Activity: Only text lines belong in the answer: the lines from the first one in the records through the line with "In the recording, you", copied exactly.

Input data:
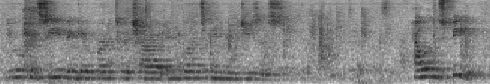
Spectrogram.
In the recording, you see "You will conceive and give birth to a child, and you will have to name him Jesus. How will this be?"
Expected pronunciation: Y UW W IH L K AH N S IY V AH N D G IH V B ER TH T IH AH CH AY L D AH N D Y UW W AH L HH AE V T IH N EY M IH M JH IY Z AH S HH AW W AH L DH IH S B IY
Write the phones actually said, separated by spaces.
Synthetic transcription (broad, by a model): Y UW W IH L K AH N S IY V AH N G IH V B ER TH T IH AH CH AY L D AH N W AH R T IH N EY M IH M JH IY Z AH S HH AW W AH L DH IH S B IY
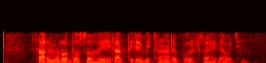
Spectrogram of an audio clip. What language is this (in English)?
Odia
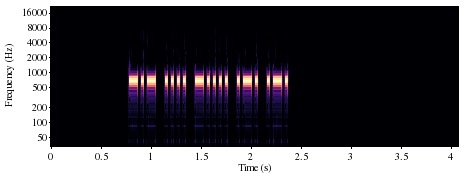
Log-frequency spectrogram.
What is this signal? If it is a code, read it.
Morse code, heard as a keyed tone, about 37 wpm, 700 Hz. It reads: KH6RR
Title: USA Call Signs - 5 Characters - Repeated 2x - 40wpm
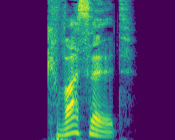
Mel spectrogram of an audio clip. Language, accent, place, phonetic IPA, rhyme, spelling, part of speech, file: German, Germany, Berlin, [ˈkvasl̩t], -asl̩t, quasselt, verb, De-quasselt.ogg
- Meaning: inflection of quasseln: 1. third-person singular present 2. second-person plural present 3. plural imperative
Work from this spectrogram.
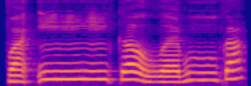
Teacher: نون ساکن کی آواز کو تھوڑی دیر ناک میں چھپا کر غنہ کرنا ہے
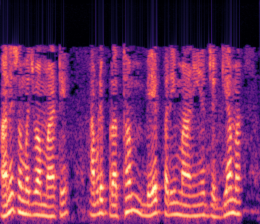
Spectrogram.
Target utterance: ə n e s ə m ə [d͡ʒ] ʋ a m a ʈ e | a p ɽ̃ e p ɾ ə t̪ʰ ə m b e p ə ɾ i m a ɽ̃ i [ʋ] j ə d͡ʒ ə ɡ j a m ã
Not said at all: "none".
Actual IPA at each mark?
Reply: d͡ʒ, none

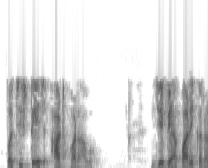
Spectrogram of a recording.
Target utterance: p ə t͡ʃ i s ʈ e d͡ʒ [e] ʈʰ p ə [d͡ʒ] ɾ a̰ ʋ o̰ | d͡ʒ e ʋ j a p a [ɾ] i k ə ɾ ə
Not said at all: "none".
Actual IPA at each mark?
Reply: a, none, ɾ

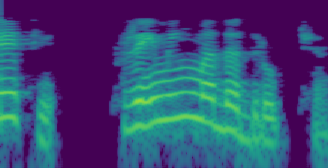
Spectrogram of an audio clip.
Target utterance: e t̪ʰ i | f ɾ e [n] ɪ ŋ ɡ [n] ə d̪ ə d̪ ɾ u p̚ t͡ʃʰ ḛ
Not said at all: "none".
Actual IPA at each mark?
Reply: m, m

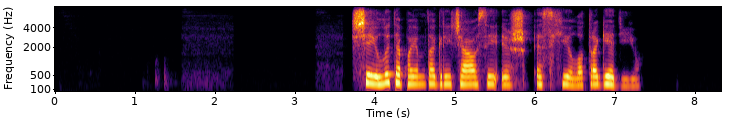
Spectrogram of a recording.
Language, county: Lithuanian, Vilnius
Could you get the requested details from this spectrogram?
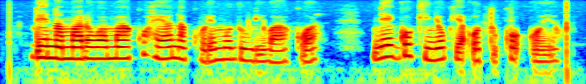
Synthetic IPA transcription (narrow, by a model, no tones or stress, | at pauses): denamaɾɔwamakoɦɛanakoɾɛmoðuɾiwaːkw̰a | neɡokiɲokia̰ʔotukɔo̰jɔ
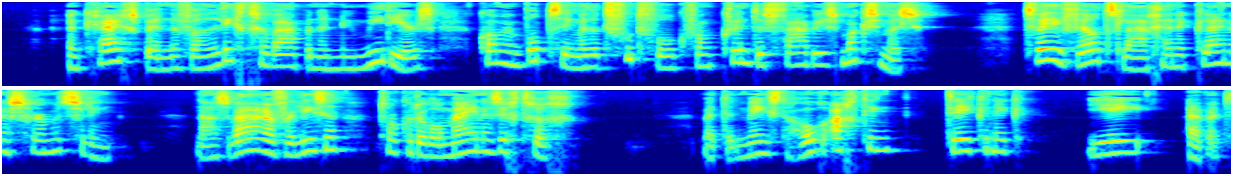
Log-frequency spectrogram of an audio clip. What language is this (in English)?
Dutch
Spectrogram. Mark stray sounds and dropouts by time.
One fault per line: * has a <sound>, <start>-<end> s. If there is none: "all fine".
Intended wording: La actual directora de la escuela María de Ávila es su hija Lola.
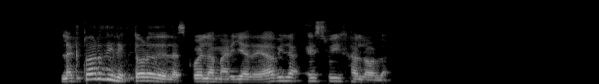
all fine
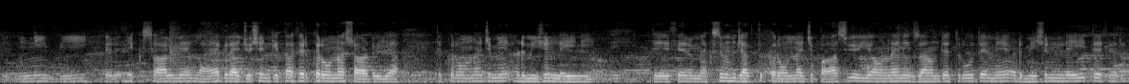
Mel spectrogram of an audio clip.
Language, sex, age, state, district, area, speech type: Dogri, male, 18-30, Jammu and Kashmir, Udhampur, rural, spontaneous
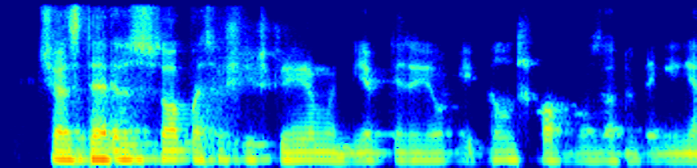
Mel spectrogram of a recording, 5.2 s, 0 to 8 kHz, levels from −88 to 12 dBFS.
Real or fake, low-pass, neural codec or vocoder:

Solved exercise:
Spectrogram.
In the recording, you see "You will conceive and give birth to a child, and you will have to name him Jesus. How will this be?"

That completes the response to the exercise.